What you are asked to do: Every line of the following records that includes "transcript" should be copied.

(Stored items)
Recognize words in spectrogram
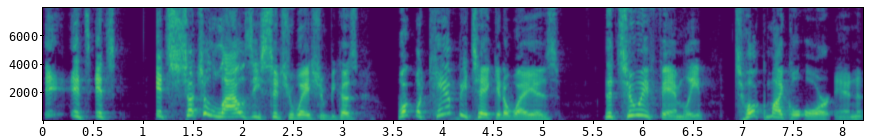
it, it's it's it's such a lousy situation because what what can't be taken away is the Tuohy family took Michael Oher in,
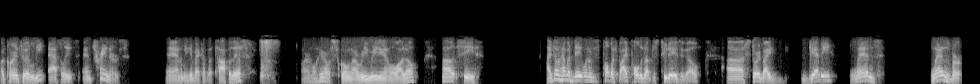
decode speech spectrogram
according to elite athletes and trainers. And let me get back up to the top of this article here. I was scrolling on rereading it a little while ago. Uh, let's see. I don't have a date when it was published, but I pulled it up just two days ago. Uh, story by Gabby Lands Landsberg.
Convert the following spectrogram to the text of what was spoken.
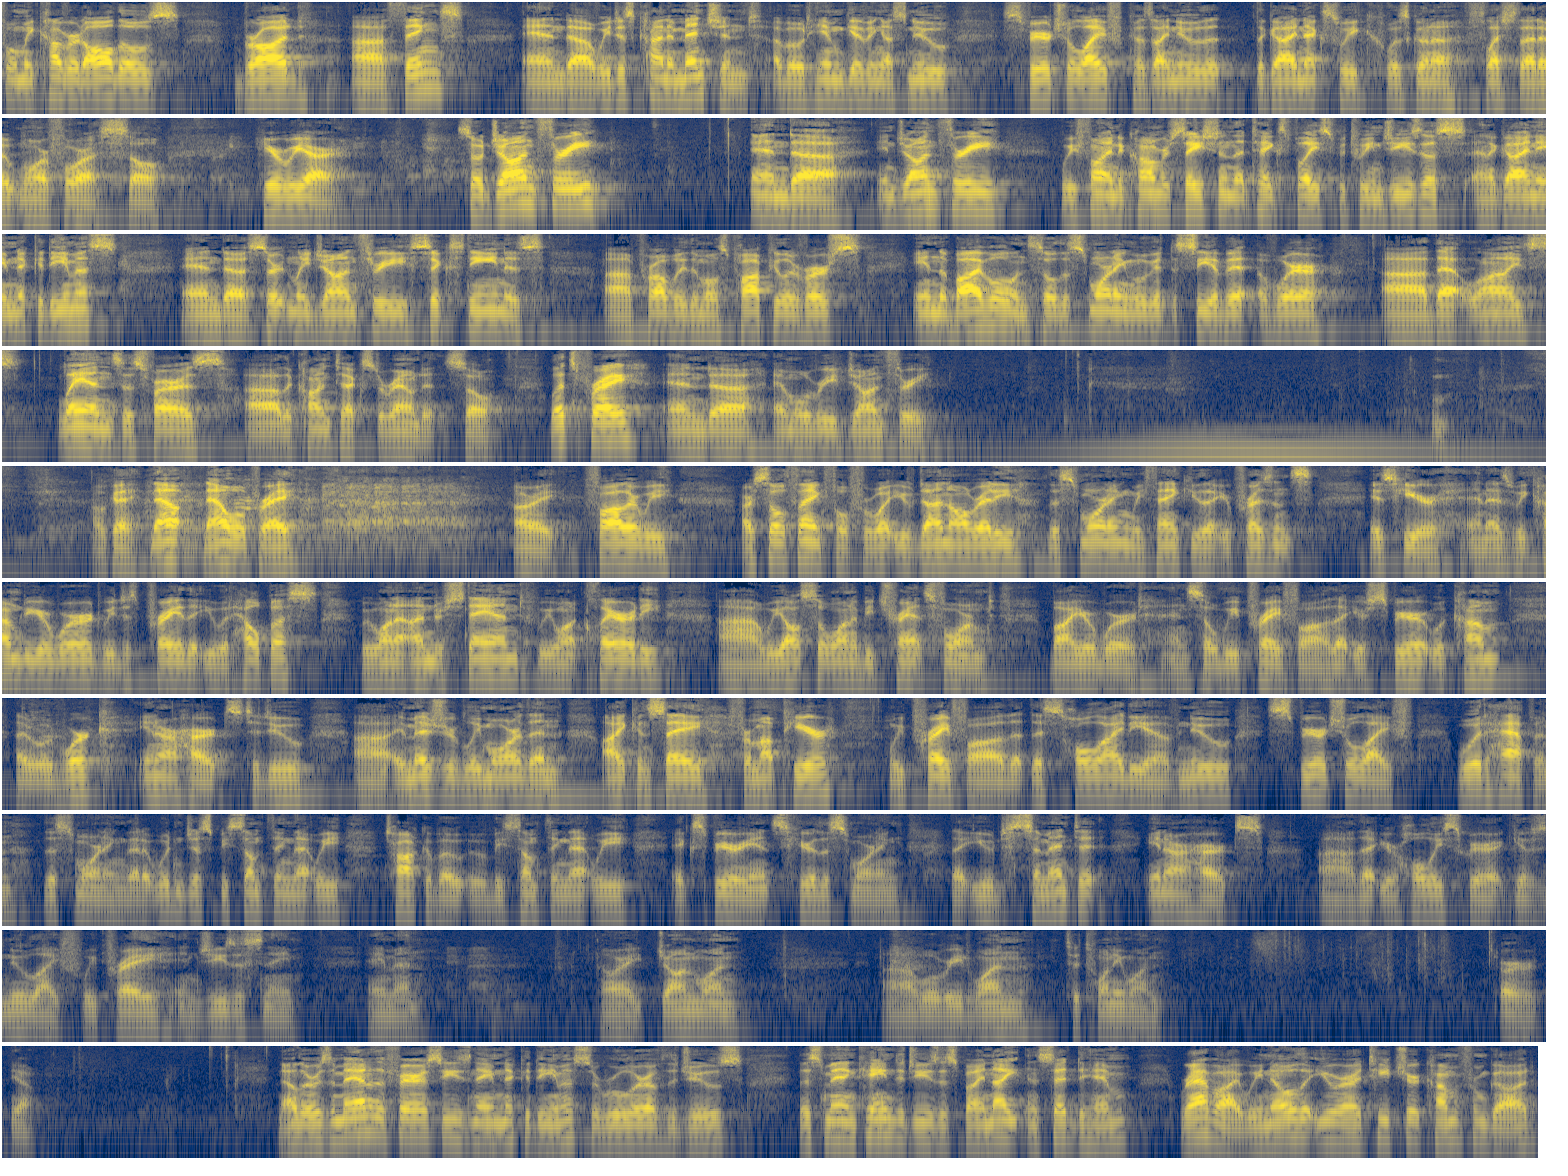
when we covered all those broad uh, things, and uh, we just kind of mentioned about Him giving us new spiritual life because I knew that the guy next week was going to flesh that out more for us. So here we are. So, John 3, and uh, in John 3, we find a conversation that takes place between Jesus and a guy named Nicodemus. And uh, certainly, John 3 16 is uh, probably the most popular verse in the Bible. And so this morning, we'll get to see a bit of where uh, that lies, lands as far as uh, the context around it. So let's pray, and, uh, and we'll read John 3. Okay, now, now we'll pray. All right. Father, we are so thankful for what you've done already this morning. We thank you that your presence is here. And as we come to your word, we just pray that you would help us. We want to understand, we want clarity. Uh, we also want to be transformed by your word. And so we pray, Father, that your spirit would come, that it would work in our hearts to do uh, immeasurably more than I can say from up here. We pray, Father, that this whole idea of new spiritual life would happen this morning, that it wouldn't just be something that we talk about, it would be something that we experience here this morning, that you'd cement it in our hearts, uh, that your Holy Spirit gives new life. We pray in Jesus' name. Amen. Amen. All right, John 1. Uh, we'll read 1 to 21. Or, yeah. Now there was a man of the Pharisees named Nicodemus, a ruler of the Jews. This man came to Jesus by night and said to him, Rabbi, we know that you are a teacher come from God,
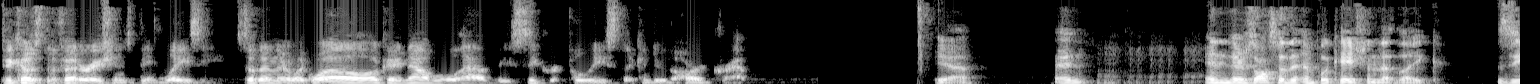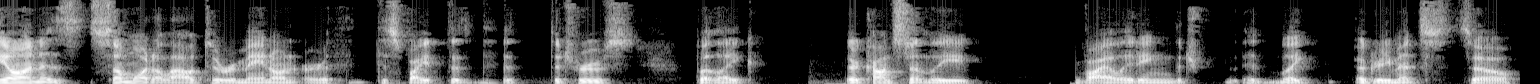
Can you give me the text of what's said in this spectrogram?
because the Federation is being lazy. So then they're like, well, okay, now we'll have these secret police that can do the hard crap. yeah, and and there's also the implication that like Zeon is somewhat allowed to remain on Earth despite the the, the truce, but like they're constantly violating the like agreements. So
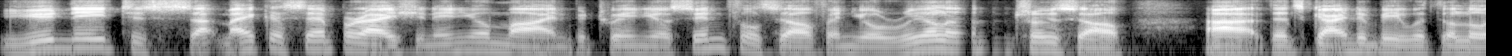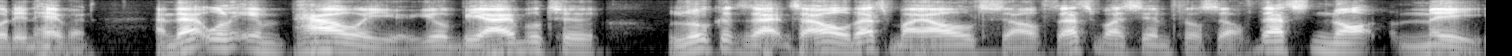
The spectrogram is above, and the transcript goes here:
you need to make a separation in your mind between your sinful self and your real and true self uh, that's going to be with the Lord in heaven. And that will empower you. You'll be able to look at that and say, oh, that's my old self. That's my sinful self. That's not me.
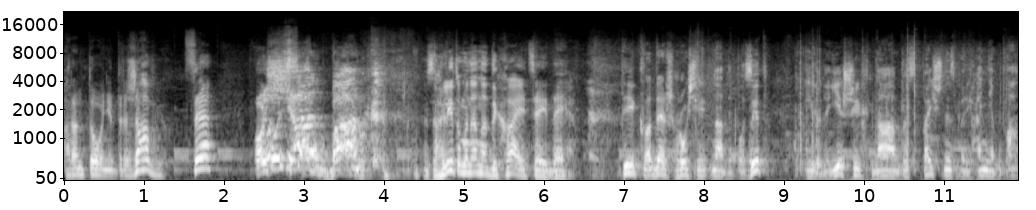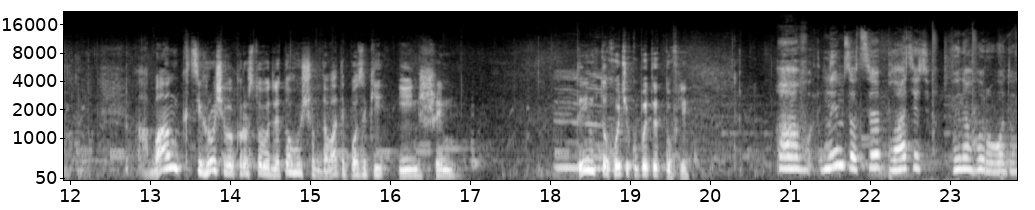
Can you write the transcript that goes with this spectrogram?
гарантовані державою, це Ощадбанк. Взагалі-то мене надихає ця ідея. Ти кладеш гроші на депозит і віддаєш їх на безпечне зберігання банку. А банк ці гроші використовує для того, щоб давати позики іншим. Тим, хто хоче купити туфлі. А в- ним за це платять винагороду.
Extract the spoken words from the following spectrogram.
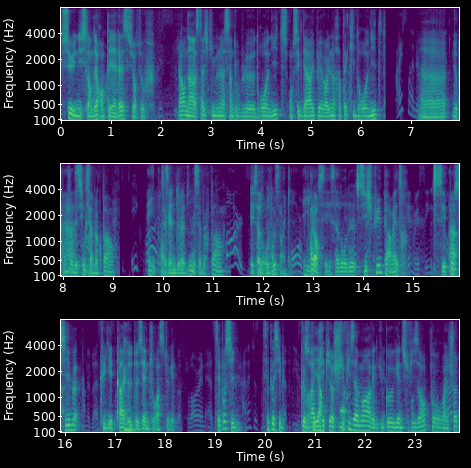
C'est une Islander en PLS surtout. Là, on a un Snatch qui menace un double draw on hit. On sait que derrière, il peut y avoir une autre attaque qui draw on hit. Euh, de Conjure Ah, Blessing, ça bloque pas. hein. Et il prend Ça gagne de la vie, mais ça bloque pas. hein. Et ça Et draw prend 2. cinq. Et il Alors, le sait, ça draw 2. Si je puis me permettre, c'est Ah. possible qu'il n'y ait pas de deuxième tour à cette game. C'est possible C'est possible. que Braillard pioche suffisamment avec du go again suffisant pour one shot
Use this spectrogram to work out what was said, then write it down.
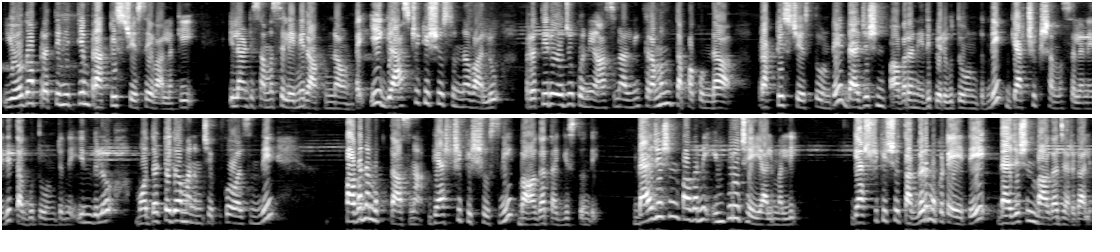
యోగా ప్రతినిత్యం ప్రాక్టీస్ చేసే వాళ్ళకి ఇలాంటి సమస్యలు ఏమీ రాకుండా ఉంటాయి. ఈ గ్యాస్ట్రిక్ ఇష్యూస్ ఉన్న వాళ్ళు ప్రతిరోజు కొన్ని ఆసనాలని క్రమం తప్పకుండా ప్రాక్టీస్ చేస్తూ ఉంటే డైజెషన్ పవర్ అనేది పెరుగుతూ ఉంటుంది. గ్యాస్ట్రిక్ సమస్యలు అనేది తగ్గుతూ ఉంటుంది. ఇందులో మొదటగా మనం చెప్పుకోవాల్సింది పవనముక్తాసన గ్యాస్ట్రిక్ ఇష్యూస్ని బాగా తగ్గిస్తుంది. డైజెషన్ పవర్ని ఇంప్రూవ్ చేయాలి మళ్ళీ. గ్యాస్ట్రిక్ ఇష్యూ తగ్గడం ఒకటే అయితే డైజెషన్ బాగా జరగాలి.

Worked solution:
The spectrogram is above, and the transcript goes here:
Can you write the transcript that goes with this spectrogram?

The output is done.